PITTSBURGH -- The diagnosis is in.
Prior to Monday night's 8-2 loss to the Astros at PNC Park, the Pirates announced that they expect Oneil Cruz to return to action in four months after he underwent surgery on Sunday evening following his awkward collision with White Sox catcher Seby Zavala, a crash that injured Cruz and caused the benches to clear.
The surgery, performed at Allegheny General Hospital by Dr. Greg Altman and Dr. Darren Frank, stabilized Cruz’s left fractured fibula and addressed an injury to the syndesmosis, a fibrous joint held together by ligaments located near the ankle. Manager Derek Shelton expressed a bit of relief that the injury was limited to the ankle region and not other parts of the left leg.
Shelton said he visited Cruz at the hospital on Sunday night and FaceTimed him on Monday morning, noting that Cruz was in better spirits following the surgery. When asked about Cruz’s timetable, Shelton said he took more solace in the fact that Cruz was OK.
“The biggest thing for me today was when we FaceTimed him and he smiled,” Shelton said. “You guys have been around him; that smile is infectious. So, just to see that out of him a little bit, that’s where I’m more concerned. We’re talking about a 24-year-old kid here. … My concern is more about the kid than worrying about a timetable or what’s going on.”

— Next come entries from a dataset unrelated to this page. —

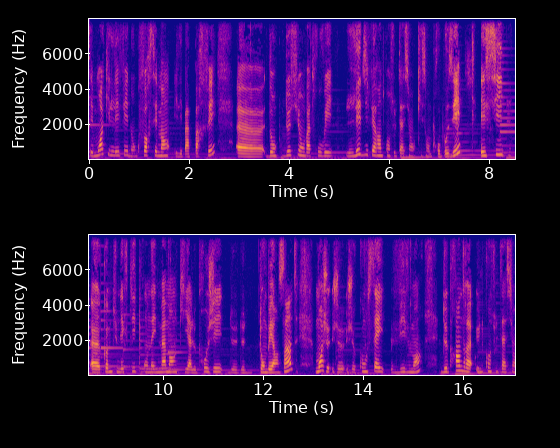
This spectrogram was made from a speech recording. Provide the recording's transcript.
c'est moi qui l'ai fait, donc forcément, il n'est pas parfait. Euh, donc, dessus, on va trouver les différentes consultations qui sont proposées. Et si, comme tu me l'expliques, on a une maman qui a le projet de, tomber enceinte, moi, je, conseille vivement de prendre une consultation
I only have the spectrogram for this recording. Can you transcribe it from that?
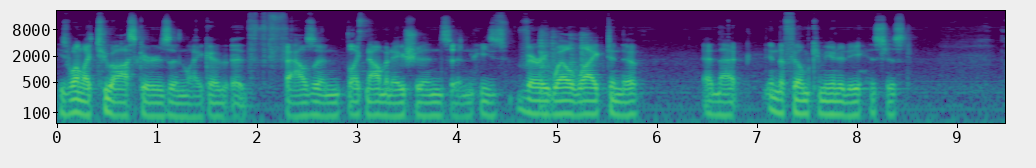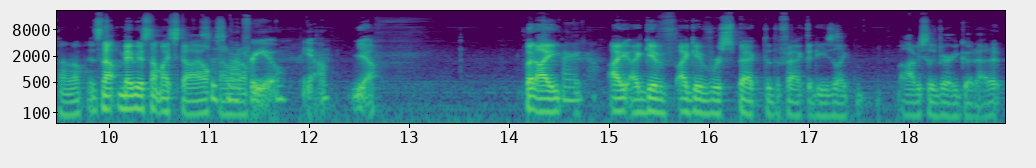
he's won like two Oscars and like a, a thousand like nominations, and he's very well liked in the and that in the film community. It's just I don't know. It's not maybe it's not my style. It's just I don't not know. for you. Yeah. Yeah. But I, There you go. I I give I give respect to the fact that he's like obviously very good at it.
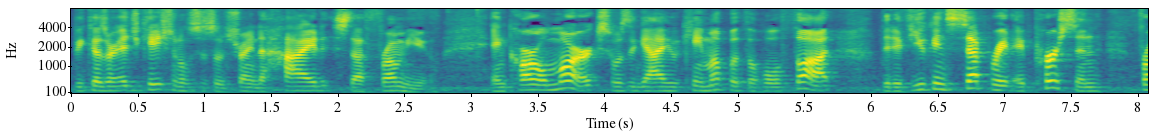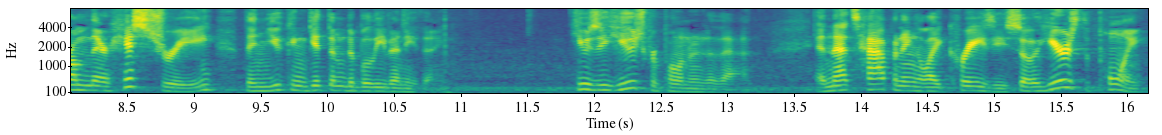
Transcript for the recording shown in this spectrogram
because our educational system is trying to hide stuff from you. And Karl Marx was the guy who came up with the whole thought that if you can separate a person from their history, then you can get them to believe anything. He was a huge proponent of that. And that's happening like crazy. So here's the point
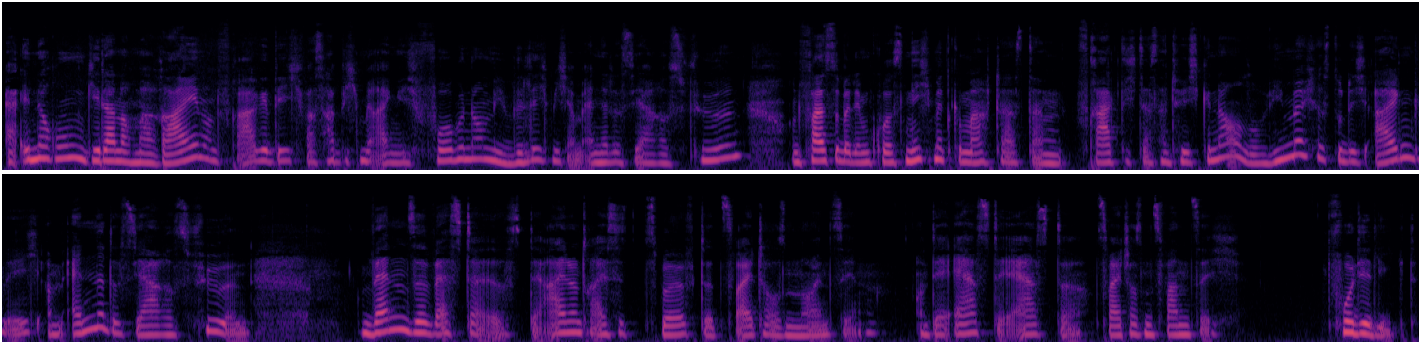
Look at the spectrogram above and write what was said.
Erinnerung. Geh da nochmal rein und frage dich, was habe ich mir eigentlich vorgenommen? Wie will ich mich am Ende des Jahres fühlen? Und falls du bei dem Kurs nicht mitgemacht hast, dann frag dich das natürlich genauso. Wie möchtest du dich eigentlich am Ende des Jahres fühlen? Wenn Silvester ist, der 31.12.2019 und der 1.1.2020, vor dir liegt.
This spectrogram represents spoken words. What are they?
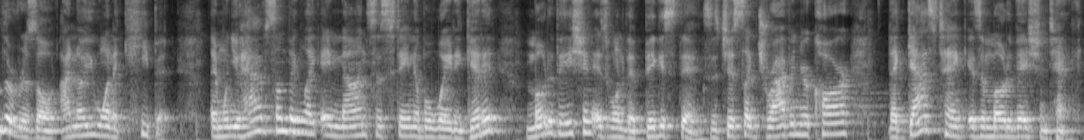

With Cruz on the injured list for the next several months, Shelton said that Rodolfo Castro will get the majority of starts at shortstop. Castro has primarily played second base during his Major League career, but the 23-year-old is plenty familiar with shortstop, having logged 161 Major League innings and 426 Minor League innings at the position.
Shelton said his confidence in Castro is “high," referencing the tough play Castro made at shortstop in the eighth inning of Sunday’s win to prevent Tim Anderson from reaching base. Ji Hwan Bae, who has played 726 Minor League innings at shortstop, will see time at the position as well.

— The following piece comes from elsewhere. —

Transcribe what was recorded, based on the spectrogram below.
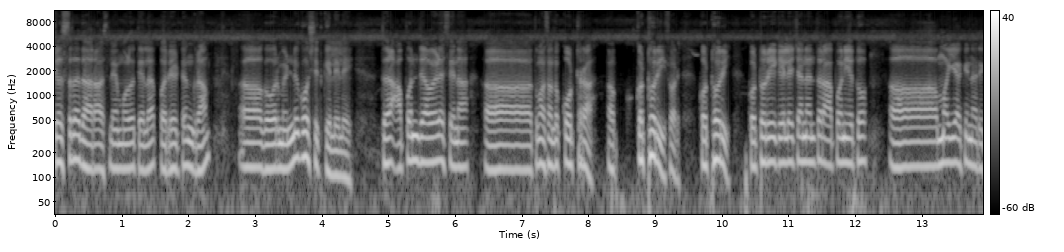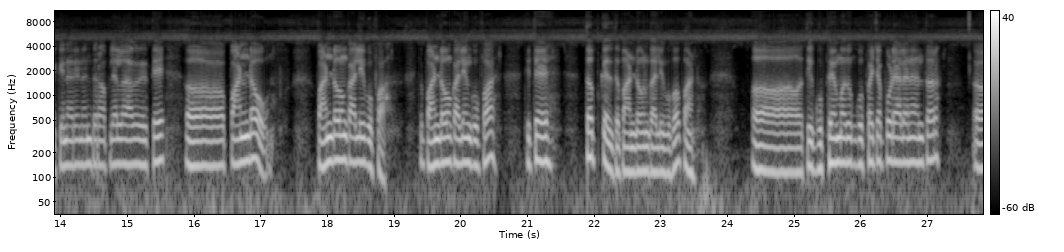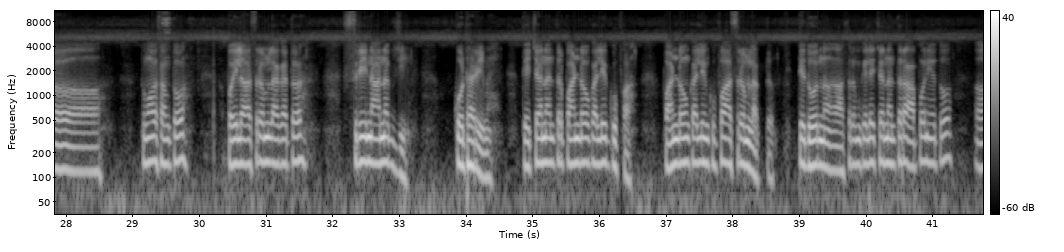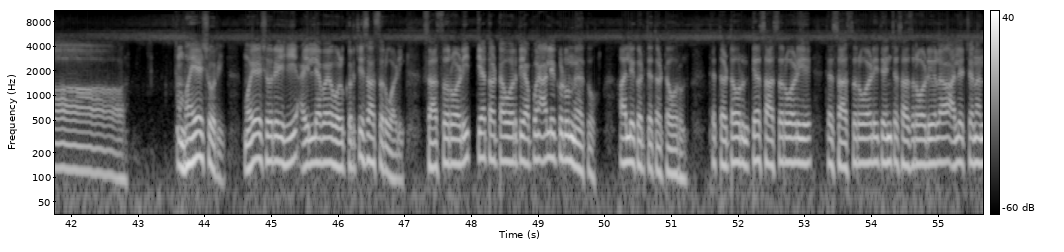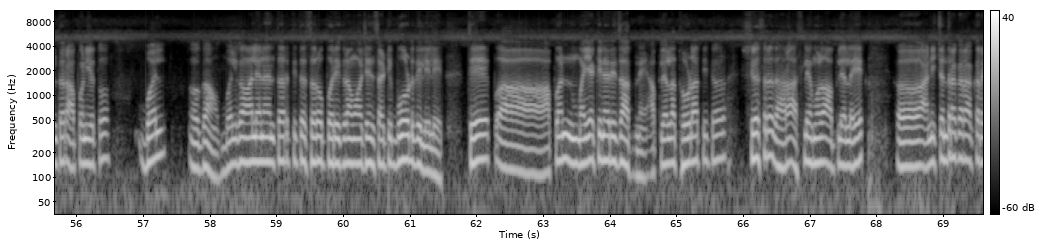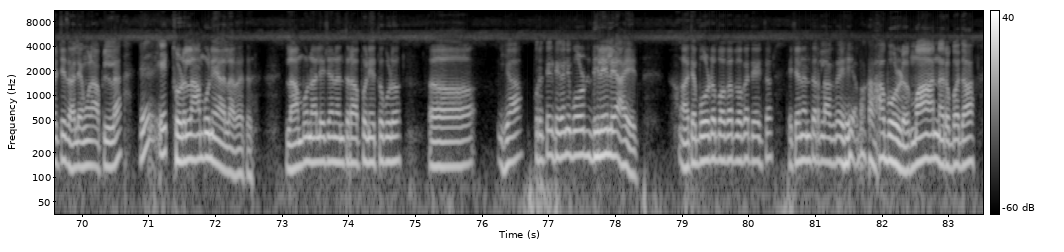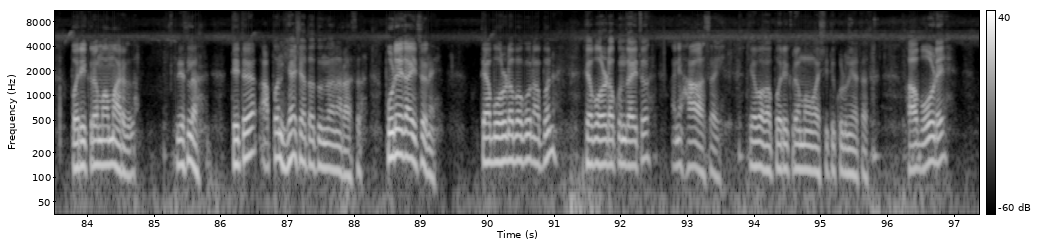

"Obviously, losing Oneil is a blow because he's a big part of what we do on both sides of the ball,” Shelton said on Sunday. “The flip side of that, because of the depth we've created over the last couple years we're probably in a better spot to handle it than we have been previously."
"Physically and mentally, I’m ready for any position they put me out there to play," Castro, who hit an RBI single and worked a walk in Monday's loss, said through team interpreter Stephen Morales on Monday. "I’m ready for anything the team needs me for."

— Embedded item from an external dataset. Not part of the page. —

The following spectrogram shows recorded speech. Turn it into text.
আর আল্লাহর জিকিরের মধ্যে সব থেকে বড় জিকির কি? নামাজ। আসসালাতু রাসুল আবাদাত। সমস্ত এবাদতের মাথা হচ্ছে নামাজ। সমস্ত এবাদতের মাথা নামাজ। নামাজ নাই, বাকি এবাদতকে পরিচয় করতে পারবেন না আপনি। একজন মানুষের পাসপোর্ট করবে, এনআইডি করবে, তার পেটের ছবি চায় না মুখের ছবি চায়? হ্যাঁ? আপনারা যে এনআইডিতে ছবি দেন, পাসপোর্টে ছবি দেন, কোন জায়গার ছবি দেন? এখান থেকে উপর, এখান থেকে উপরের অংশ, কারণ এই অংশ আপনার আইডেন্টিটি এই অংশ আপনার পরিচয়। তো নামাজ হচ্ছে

For the Pirates, the loss of Cruz is their first true test of the season. They’ve started the season strong, winning six of their first nine and earning back-to-back series victories, a feat they accomplished just once last season. The vibes have been great so far, but Cruz’s injury has real potential to squash that momentum.
As Andrew McCutchen said on Sunday, there is no replacing Cruz, a one-of-one talent with an unparalleled combination of power, speed and arm strength. For now, all the Pirates can do is embrace a next-man-up mentality and attempt to match Cruz’s production in the aggregate.
“Nobody likes to see one of your friends get hurt and have to miss time,” said Bryan Reynolds, who was named the National League Player of the Week for his play last week. “I’ve been saying since the beginning that our identity is bouncing back from adverse stuff throughout the games. It’s just going to be another test for us, but I think we’ll respond well to it.”
“It gives someone else an opportunity to showcase what they can do, whoever that that may be,” McCutchen said on Sunday. “It gives them an opportunity to get more at-bats under their belt or whatever that it is. A prime example: Josh Harrison. He's a guy that was kind of an up-and-down guy, option guy. In 2014, he gets a chance because someone goes down and he becomes an All-Star and it's history from there.”
With Cruz on the 10-day injured list, the Pirates recalled utility man Mark Mathias from Triple-A Indianapolis. Mathias has primarily played second base, logging more than 2,000 Minor League innings there, but he has spent time around the diamond. Along with 406 professional innings at third base and 203 Minor League innings at shortstop, Mathias has played first base, left field and right field.
Along with his defensive versatility, Shelton praised Mathias’s offensive production over the last two seasons. In 2022, Mathias posted a .940 OPS in 58 Minor League games and an .825 OPS in 30 Major League games. In nine games with Triple-A Indianapolis this season, Mathias slashed .333/.459/.467 with a home run and a double.